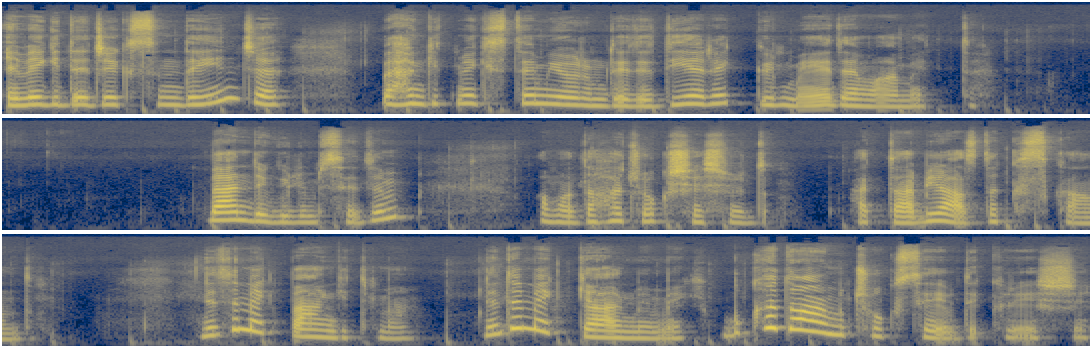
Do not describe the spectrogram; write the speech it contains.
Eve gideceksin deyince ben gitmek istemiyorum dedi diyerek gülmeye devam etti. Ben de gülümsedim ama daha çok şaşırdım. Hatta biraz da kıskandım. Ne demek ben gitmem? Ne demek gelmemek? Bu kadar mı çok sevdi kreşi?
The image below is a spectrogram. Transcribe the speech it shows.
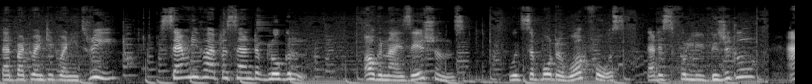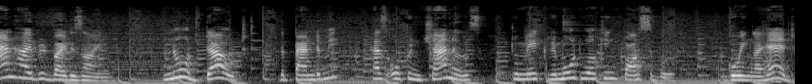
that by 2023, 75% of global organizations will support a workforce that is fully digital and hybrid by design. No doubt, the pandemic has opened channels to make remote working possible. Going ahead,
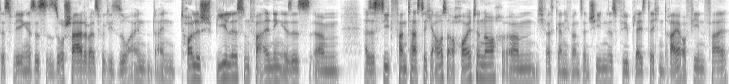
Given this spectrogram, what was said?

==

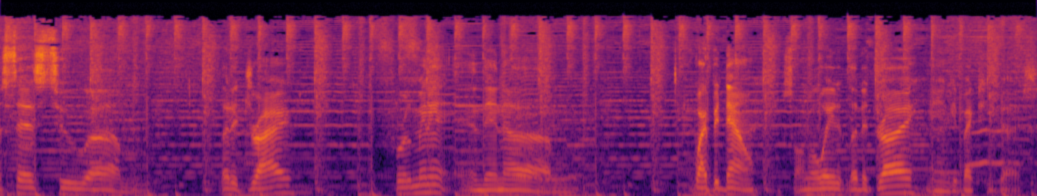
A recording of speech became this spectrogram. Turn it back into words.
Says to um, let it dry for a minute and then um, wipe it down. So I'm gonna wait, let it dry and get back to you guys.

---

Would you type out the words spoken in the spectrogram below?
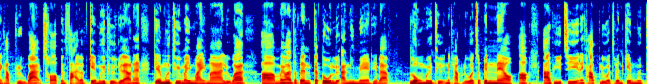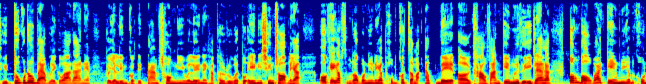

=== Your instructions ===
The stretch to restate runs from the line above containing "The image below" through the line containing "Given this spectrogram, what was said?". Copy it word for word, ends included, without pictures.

=== Answer to this problem ===
The image below is a spectrogram. Transcribe the speech it shows.
that by 2023, 75% of global organizations will support a workforce that is fully digital and hybrid by design. No doubt, the pandemic has opened channels to make remote working possible. Going ahead,
Given this spectrogram, what was said?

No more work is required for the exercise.